Everyone thought the 100th Tour was over when Britain's Chris Froome tore into the mountains in stage eight, but everything changed the next day as his Team Sky fell apart. Froome still leads but is isolated, and it just goes to show how anything can happen in France.
Here is that week in pictures, boasting the winners, losers and awe-inspiring landscape that has given us all the makings of another classic Tour...
Ostracised: Not quite written out of history, but Lance Armstrong's wins have a long black mark against them. Note several of those around him have also been discredited.
Populu vivu, populu Corsu!
Bringing the 100th Tour to Corsica for the first time was a master-stroke - aesthetically at least. Accompanying the beauty were a few crashes...
Some locals don't agree that Corsica is even in France, let alone part of Le Tour...
For the neutral though, including the island region was a great call...
... Rather predictably, all hell broke loose and the Aussie team was fined.
One is not amused...
Tony Martin also took a nasty tumble, yet elected to ride on and help his and Cavendish's team finish second in the team time trial a few days later.
But even Tony Martin's heroics can't be compared to Geraint Thomas - the Team Sky rider also fell, fracturing his pelvis, but decided to carry on, as his team came third in the team time trial. With a fractured pelvis. Hard.
Amidst all that carnage, there was a stage, which was won by Marcel Kittel. He's happy.
Stage two was won by Jan Bakelants, the youngster's first victory of note. Look at his face!
Simon Gerrans won stage three, the Australian from the Orica team whose bus wrought havoc at the start of the race. And those evil Aussies took a surprise team time trial win too. Coincidence? Probably...
The first three stages were in Corsica, and the South of France was the next stop. Nice. (see what we did there?)
Les Anglais sur la Promenade des Anglais (sort of):
What's French for moo?
Nuns on the run?
There was another major crash, this time in stage five.
The British are coming!

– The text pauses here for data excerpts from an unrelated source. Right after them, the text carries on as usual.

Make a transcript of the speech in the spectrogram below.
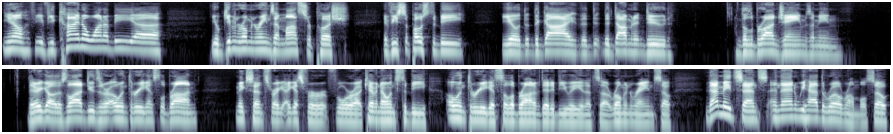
you know, if you, you kind of want to be, uh, you know, giving Roman Reigns that monster push, if he's supposed to be, you know, the, the guy, the, the dominant dude, the LeBron James, I mean, There you go. There's a lot of dudes that are 0 3 against LeBron. Makes sense for I guess for for uh, Kevin Owens to be 0 3 against the LeBron of WWE, and that's uh, Roman Reigns. So that made sense. And then we had the Royal Rumble. So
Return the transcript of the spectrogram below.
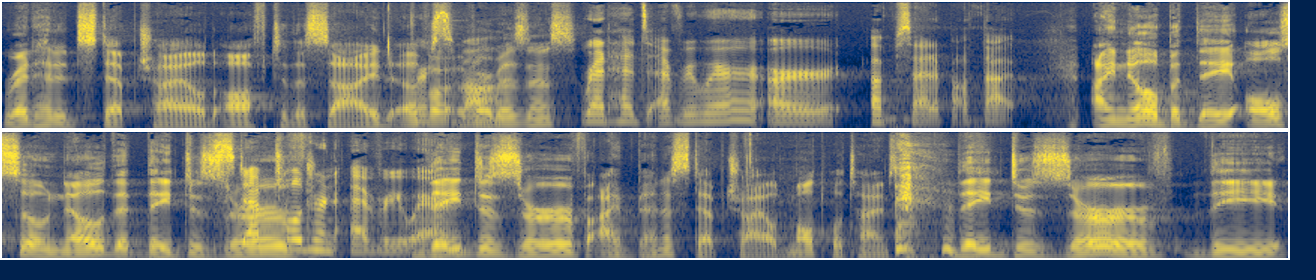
redheaded stepchild off to the side of, our, of of our business. Redheads everywhere are upset about that. I know, but they also know that they deserve Stepchildren everywhere. They deserve. I've been a stepchild multiple times. they deserve the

After some excellent performances from the Aussies, it was time for Britain's dominant cyclists to stand up. First, Mark Cavendish banished memories of his disappointing start with a fine stage five win, while Andre Greipel and Peter Sagan also got in on the action.

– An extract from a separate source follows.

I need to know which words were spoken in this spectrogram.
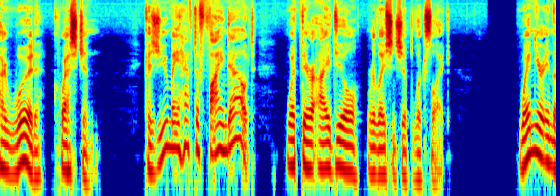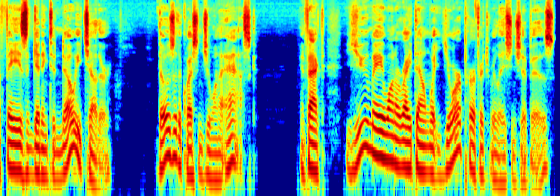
I would question because you may have to find out what their ideal relationship looks like. When you're in the phase of getting to know each other, those are the questions you want to ask. In fact, you may want to write down what your perfect relationship is.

Meanwhile, Orica's Daryl Impey replaced team-mate Gerrans as race leader, becoming the first South African to sport the maillot jaune.
Only Froome remained from Sky and, while he still leads, the peloton has been truly shaken up.
Week two promises to be enthralling - can Froome hang on, or will the others continue to squeeze him?